Required action -
Copy from the first line below down to and including the line with "Fill in from spectrogram". Skip the pictures.

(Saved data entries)
-- Opening Marker --

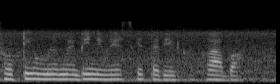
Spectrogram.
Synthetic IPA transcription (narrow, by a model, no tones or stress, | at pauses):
oːʈiʊmɾmẽbʱinɪʋeːsket̪ɐɾiːk | kaːbaː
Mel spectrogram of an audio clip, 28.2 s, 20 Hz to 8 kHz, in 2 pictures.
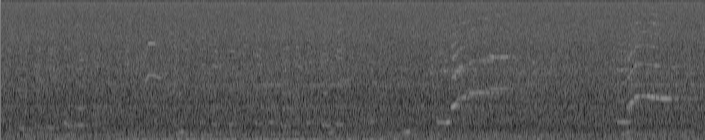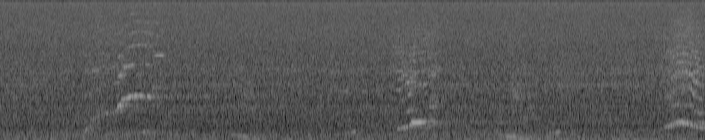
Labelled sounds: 2.9	3.2	humpback whale, 1.3 to 3.1 kHz
9.0	10.2	humpback whale, 0.80 to 2.4 kHz
12.5	13.5	humpback whale, 0.80 to 1.1 kHz
14.0	14.2	humpback whale, 1.8 to 2.0 kHz
16.4	17.4	humpback whale, 0.80 to 4.0 kHz
27.7	28.1	humpback whale, 1.2 to 1.7 kHz

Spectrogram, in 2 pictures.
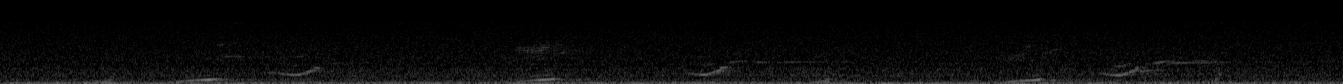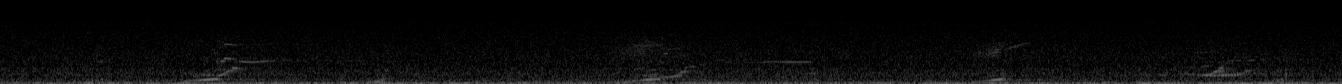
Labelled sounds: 5.1	5.5	humpback whale, 1.6 to 2.0 kHz
11.5	12.1	humpback whale, 0.93 to 1.2 kHz
15.8	16.2	humpback whale, 0.99 to 1.2 kHz
21.0	21.6	humpback whale, 0.96 to 1.1 kHz
23.5	23.8	humpback whale, 2.0 to 2.7 kHz

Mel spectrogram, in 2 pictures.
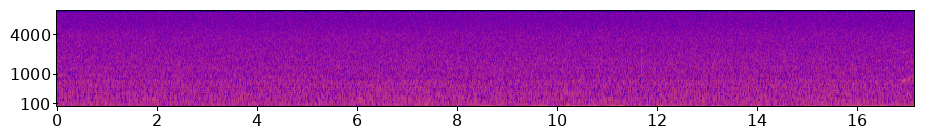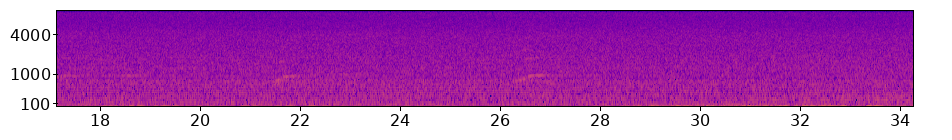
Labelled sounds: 16.9	17.2	humpback whale, 0.80 to 0.93 kHz
21.5	22.0	humpback whale, 0.80 to 0.99 kHz
26.5	26.9	humpback whale, 0.86 to 2.0 kHz

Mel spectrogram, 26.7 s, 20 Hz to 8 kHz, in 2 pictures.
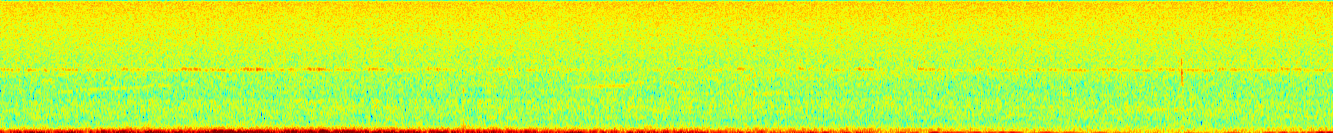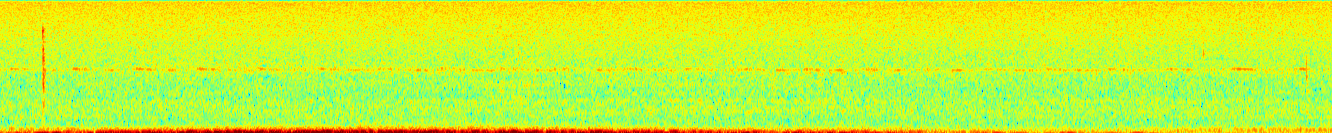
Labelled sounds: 5.7	6.1	humpback whale, 0.99 to 1.1 kHz
25.6	25.9	humpback whale, 1.5 to 1.7 kHz

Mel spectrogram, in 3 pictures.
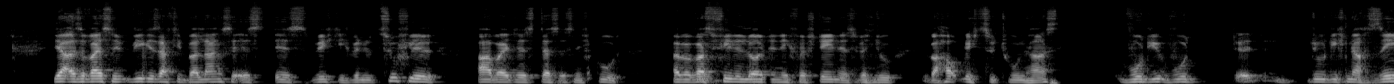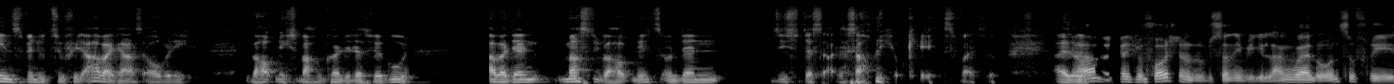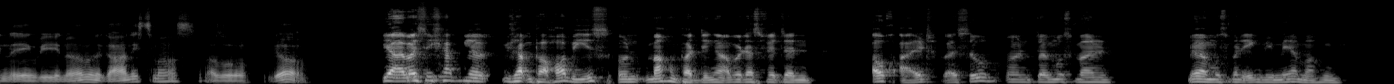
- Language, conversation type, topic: German, unstructured, Wie findest du eine gute Balance zwischen Arbeit und Privatleben?
- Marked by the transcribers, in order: laughing while speaking: "wenn du"; laughing while speaking: "dass dass alles auch nicht okay ist, weißt du"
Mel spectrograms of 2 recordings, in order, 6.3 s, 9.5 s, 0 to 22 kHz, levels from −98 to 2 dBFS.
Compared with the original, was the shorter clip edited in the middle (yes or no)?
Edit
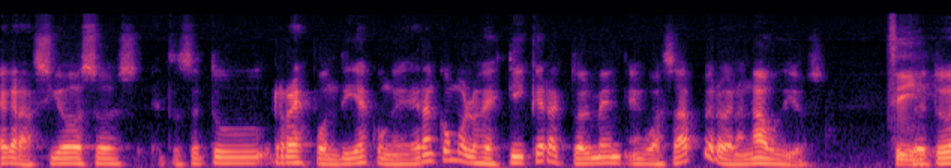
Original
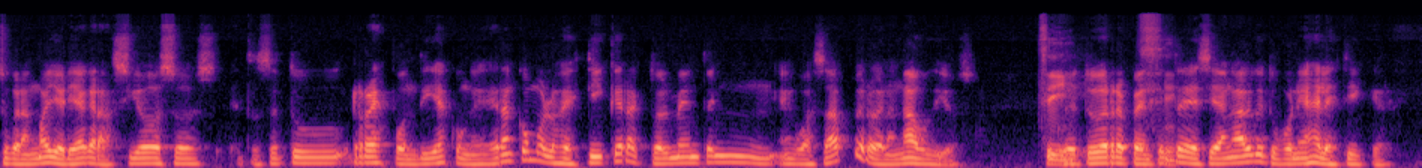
yes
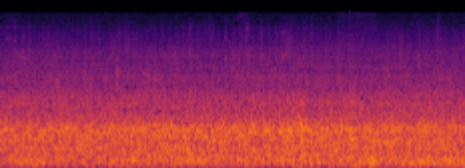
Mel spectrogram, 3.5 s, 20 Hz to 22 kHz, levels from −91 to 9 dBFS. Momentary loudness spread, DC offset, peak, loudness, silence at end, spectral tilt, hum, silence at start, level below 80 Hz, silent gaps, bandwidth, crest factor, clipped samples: 2 LU; under 0.1%; -6 dBFS; -21 LUFS; 0 s; -6.5 dB/octave; none; 0 s; -52 dBFS; none; 16 kHz; 14 dB; under 0.1%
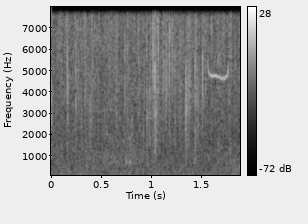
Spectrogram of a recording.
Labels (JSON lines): {"label": "biophony, dolphin", "recorder": "SoundTrap 500"}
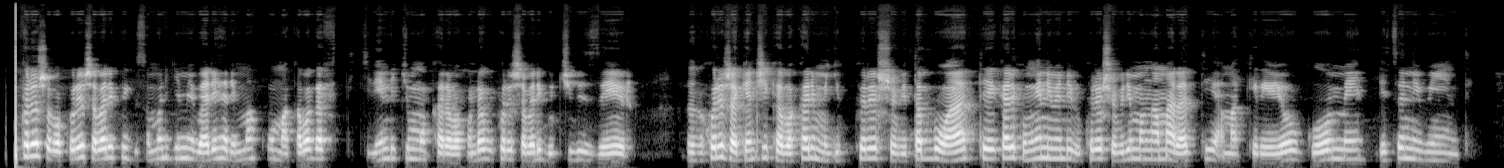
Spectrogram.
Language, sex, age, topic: Kinyarwanda, female, 18-24, education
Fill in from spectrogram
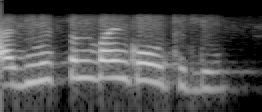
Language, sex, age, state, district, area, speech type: Odia, female, 45-60, Odisha, Kandhamal, rural, conversation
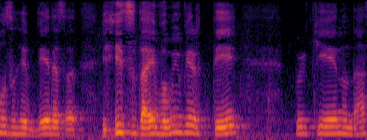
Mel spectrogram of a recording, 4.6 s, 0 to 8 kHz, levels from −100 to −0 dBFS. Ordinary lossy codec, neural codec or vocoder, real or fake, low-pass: none; none; real; none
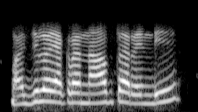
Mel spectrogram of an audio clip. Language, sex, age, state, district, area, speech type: Telugu, female, 30-45, Andhra Pradesh, Bapatla, rural, conversation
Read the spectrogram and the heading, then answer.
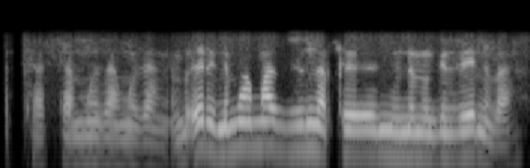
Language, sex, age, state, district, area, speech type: Bodo, male, 18-30, Assam, Baksa, rural, conversation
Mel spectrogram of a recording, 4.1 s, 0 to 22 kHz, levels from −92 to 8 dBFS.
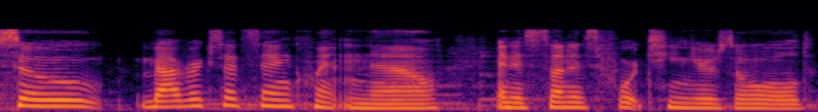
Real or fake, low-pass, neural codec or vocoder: fake; 7.2 kHz; codec, 16 kHz, 16 kbps, FreqCodec, smaller model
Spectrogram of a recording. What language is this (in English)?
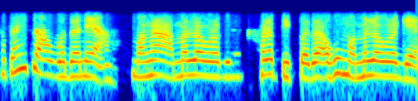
Manipuri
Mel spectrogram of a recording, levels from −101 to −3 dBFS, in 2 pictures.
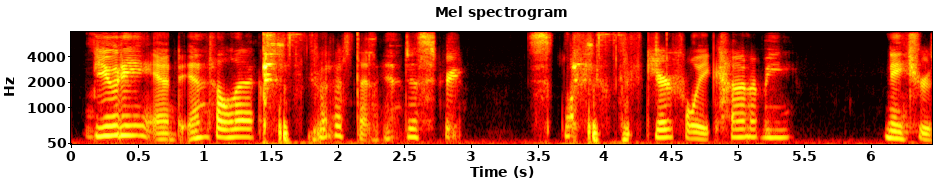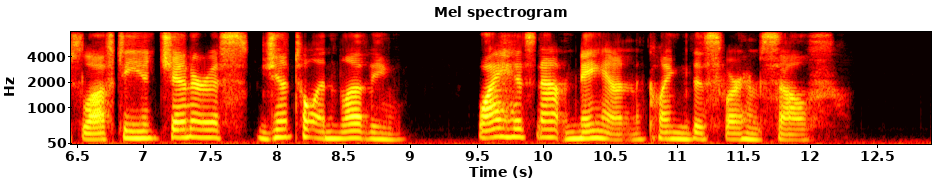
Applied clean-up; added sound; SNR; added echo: neural diffusion model UNIVERSE++.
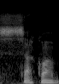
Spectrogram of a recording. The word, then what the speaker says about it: Saquon: I mean, if you go to the terribleness of the draft pick that is Saquon Barkley. That is how you pronounce his first name.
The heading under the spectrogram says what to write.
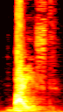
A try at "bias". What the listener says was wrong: No, bias. B-I-A-S. There's no T at the end.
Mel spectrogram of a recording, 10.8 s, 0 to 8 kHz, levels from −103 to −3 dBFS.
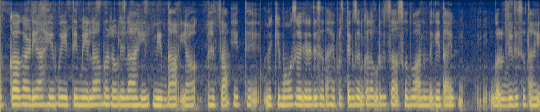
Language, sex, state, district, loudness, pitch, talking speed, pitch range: Marathi, female, Maharashtra, Dhule, -23 LUFS, 200 Hz, 155 wpm, 195-205 Hz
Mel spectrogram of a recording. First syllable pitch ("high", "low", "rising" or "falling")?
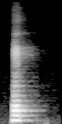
rising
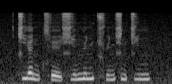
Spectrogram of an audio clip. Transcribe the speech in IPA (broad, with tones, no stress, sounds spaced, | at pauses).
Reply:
t͡ɕ j ɛ˥˩ n t͡sʰ e˨˩ ɪ̯ ɕ i˧˥ n̪ y˥ n t͡ɕʰ y˧˥ n ɕ i˧ n t͡ɕ i˥ ŋ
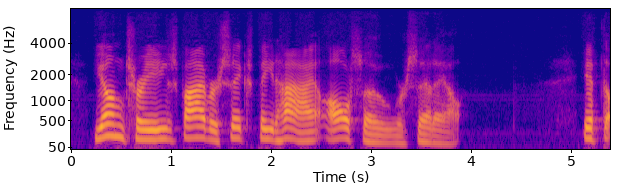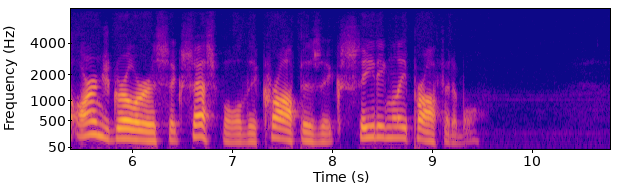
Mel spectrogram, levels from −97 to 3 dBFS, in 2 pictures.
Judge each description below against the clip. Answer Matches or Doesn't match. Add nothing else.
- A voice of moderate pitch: Matches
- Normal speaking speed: Doesn't match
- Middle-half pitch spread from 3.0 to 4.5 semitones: Doesn't match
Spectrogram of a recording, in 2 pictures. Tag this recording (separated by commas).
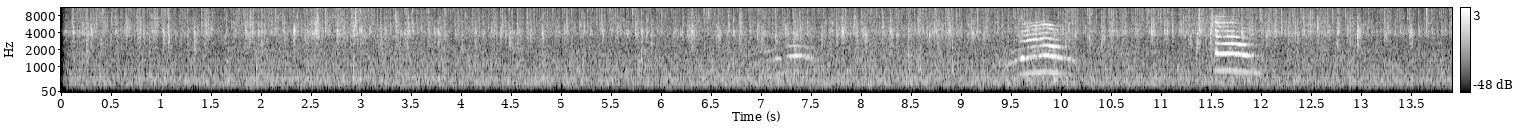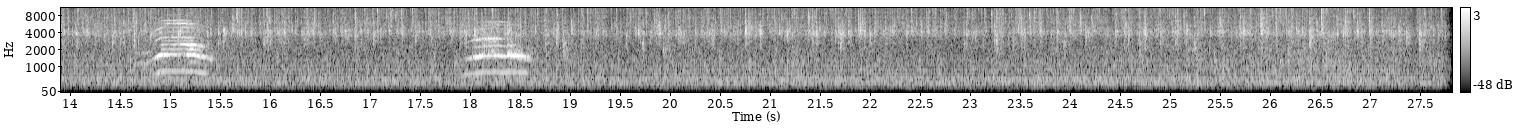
Meow, Animal, Cat, pets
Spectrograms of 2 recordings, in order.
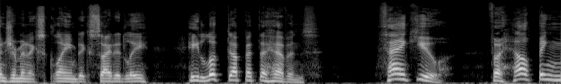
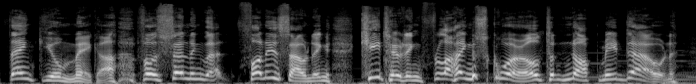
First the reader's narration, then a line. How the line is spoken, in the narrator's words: Nigel exclaimed with a jolly chuckle at the top of his lungs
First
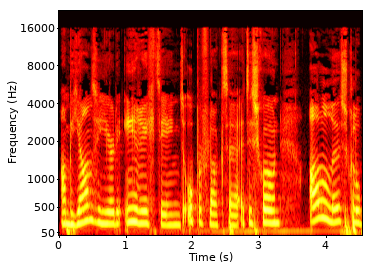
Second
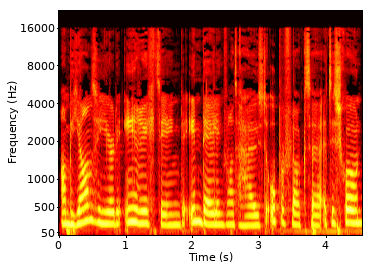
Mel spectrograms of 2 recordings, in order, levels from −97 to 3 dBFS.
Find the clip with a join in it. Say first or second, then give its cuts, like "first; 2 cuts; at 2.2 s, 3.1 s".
first; 1 cut; at 1.8 s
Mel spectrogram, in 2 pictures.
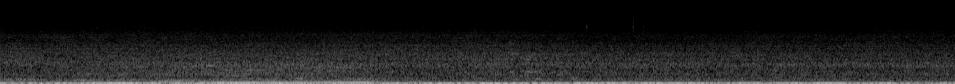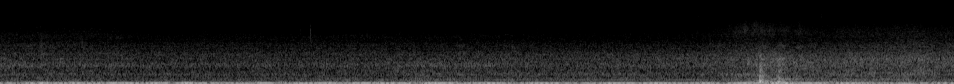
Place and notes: all the mornings of the ... - jan 22 2013 tue
Maribor, Slovenia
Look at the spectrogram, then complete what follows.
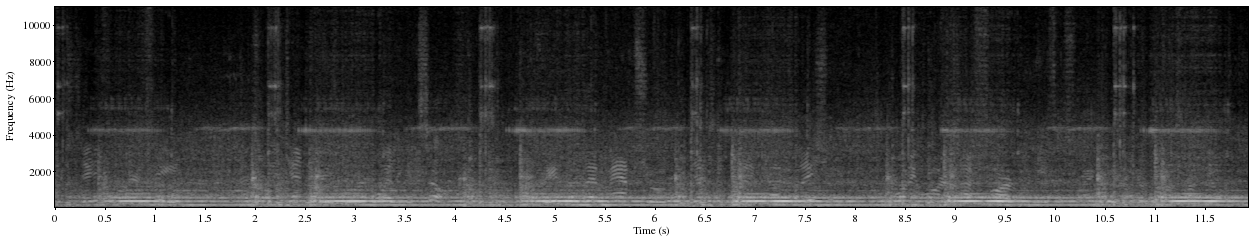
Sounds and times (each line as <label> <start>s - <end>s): hot springs wellhead pump 0.0s - 11.9s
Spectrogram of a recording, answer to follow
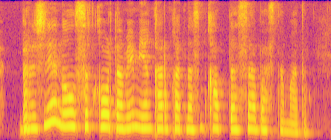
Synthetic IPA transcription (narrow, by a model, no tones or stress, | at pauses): bɪɾɪnʃɪd̪e̞nwo̞lˠsəɾt̪̚qəwo̞ɾt̪ɑmenme̞nɪɴqʰɑɾəmqʰɑt̪ənɑsəmqʰɑlˠəp̚t̪ɑsɑbɑst̪ɑmɑd̪ə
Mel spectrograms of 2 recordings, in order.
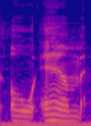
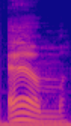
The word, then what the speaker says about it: Om: So when you go Om, so you would say it as Om, as it's spelled in the English language, that vibration isn't as high. But when you say it as Aum, as it is in the Sanskrit sound,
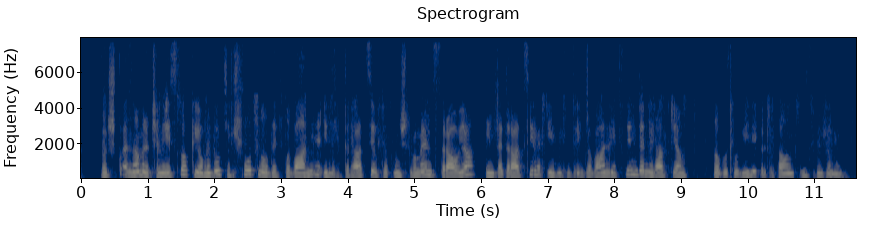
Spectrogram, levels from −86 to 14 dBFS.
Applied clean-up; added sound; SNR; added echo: neural mask model DeepFilterNet 3.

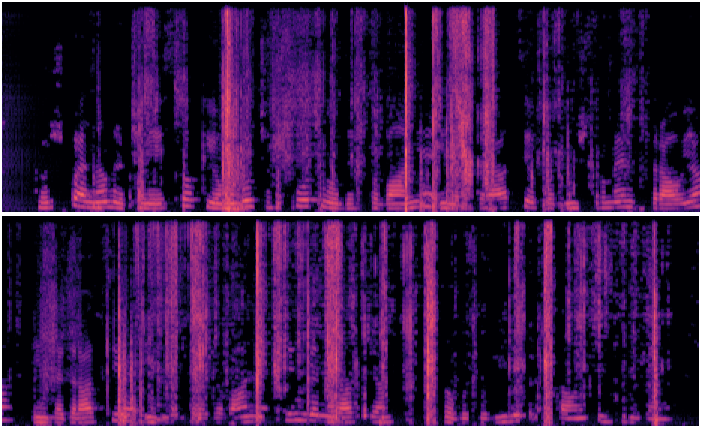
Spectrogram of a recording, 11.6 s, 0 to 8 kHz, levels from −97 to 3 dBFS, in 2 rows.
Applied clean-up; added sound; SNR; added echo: classical method spectral subtraction.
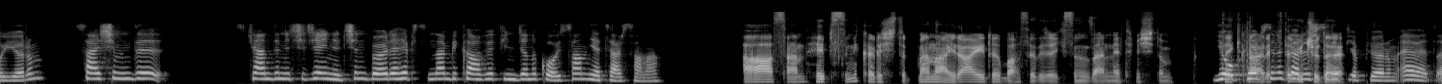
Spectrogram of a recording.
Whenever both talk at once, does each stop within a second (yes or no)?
no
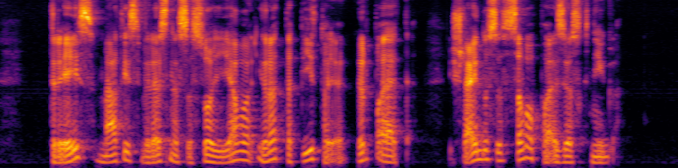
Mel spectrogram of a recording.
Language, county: Lithuanian, Kaunas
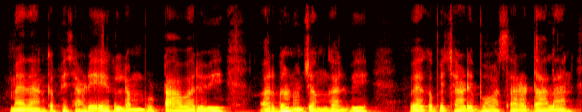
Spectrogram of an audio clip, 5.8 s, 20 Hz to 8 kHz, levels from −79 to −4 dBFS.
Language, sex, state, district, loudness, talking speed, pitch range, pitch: Hindi, male, Uttarakhand, Tehri Garhwal, -21 LUFS, 175 wpm, 115-120 Hz, 115 Hz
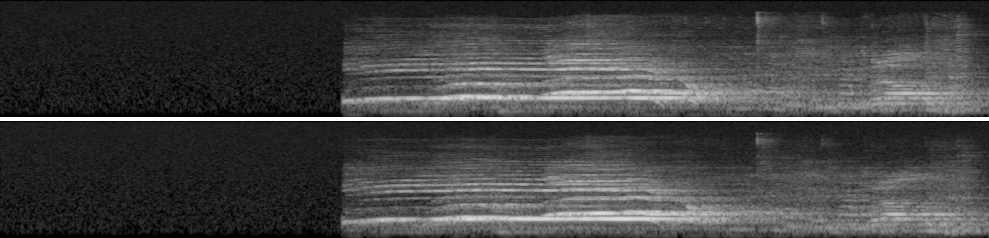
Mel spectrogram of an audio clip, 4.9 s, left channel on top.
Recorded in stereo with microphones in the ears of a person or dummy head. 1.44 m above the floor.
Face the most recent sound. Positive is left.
turn(degrees=30)  # may be behind; listen again after turning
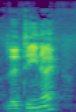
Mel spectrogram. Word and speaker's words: Ladino: Ladino, not Latino, it's got here Ladino, Arabic, Portuguese, and modern Greek.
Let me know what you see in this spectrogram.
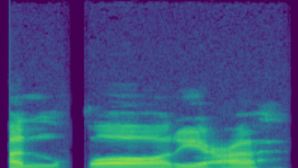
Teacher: میم لام زبر مل، قاف الف زبر قا، ملقا، را زر، ملقارع، عین زبر ع، ملقارع، تا پیشتو، ملقارعۃ، وقف کی صورت میں القارعہ، گول تا ہا میں بدل جائے گی، ملقارعہ، گول تا ہا میں بدل جاتی ہے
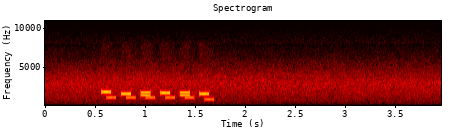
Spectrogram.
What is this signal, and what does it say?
Multi-frequency trunk signalling (R2, with the far end's replies), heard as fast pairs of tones, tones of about 100 ms. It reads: 034643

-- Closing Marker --

Answer to the exercise -
Spectrogram.
Synthetic IPA transcription (narrow, by a model, no tones or stress, | at pauses):
oːʈiʊmɾmẽbʱinɪʋeːsket̪ɐɾiːk | kaːbaː
Mel spectrogram of an audio clip, 28.2 s, 20 Hz to 8 kHz, in 2 pictures.
Labelled sounds: 2.9	3.2	humpback whale, 1.3 to 3.1 kHz
9.0	10.2	humpback whale, 0.80 to 2.4 kHz
12.5	13.5	humpback whale, 0.80 to 1.1 kHz
14.0	14.2	humpback whale, 1.8 to 2.0 kHz
16.4	17.4	humpback whale, 0.80 to 4.0 kHz
27.7	28.1	humpback whale, 1.2 to 1.7 kHz

Spectrogram, in 2 pictures.
Labelled sounds: 5.1	5.5	humpback whale, 1.6 to 2.0 kHz
11.5	12.1	humpback whale, 0.93 to 1.2 kHz
15.8	16.2	humpback whale, 0.99 to 1.2 kHz
21.0	21.6	humpback whale, 0.96 to 1.1 kHz
23.5	23.8	humpback whale, 2.0 to 2.7 kHz

Mel spectrogram, in 2 pictures.
Labelled sounds: 16.9	17.2	humpback whale, 0.80 to 0.93 kHz
21.5	22.0	humpback whale, 0.80 to 0.99 kHz
26.5	26.9	humpback whale, 0.86 to 2.0 kHz

Mel spectrogram, 26.7 s, 20 Hz to 8 kHz, in 2 pictures.
Labelled sounds: 5.7	6.1	humpback whale, 0.99 to 1.1 kHz
25.6	25.9	humpback whale, 1.5 to 1.7 kHz

Mel spectrogram, in 3 pictures.
- Language, conversation type, topic: German, unstructured, Wie findest du eine gute Balance zwischen Arbeit und Privatleben?
- Marked by the transcribers, in order: laughing while speaking: "wenn du"; laughing while speaking: "dass dass alles auch nicht okay ist, weißt du"
Mel spectrograms of 2 recordings, in order, 6.3 s, 9.5 s, 0 to 22 kHz, levels from −98 to 2 dBFS.
Compared with the original, was the shorter clip edited in the middle (yes or no)?
Edit
Original
yes
Mel spectrogram, 3.5 s, 20 Hz to 22 kHz, levels from −91 to 9 dBFS. Momentary loudness spread, DC offset, peak, loudness, silence at end, spectral tilt, hum, silence at start, level below 80 Hz, silent gaps, bandwidth, crest factor, clipped samples: 2 LU; under 0.1%; -6 dBFS; -21 LUFS; 0 s; -6.5 dB/octave; none; 0 s; -52 dBFS; none; 16 kHz; 14 dB; under 0.1%
Spectrogram of a recording.
Labels (JSON lines): {"label": "biophony, dolphin", "recorder": "SoundTrap 500"}
Spectrogram.
Language, sex, age, topic: Kinyarwanda, female, 18-24, education
Fill in from spectrogram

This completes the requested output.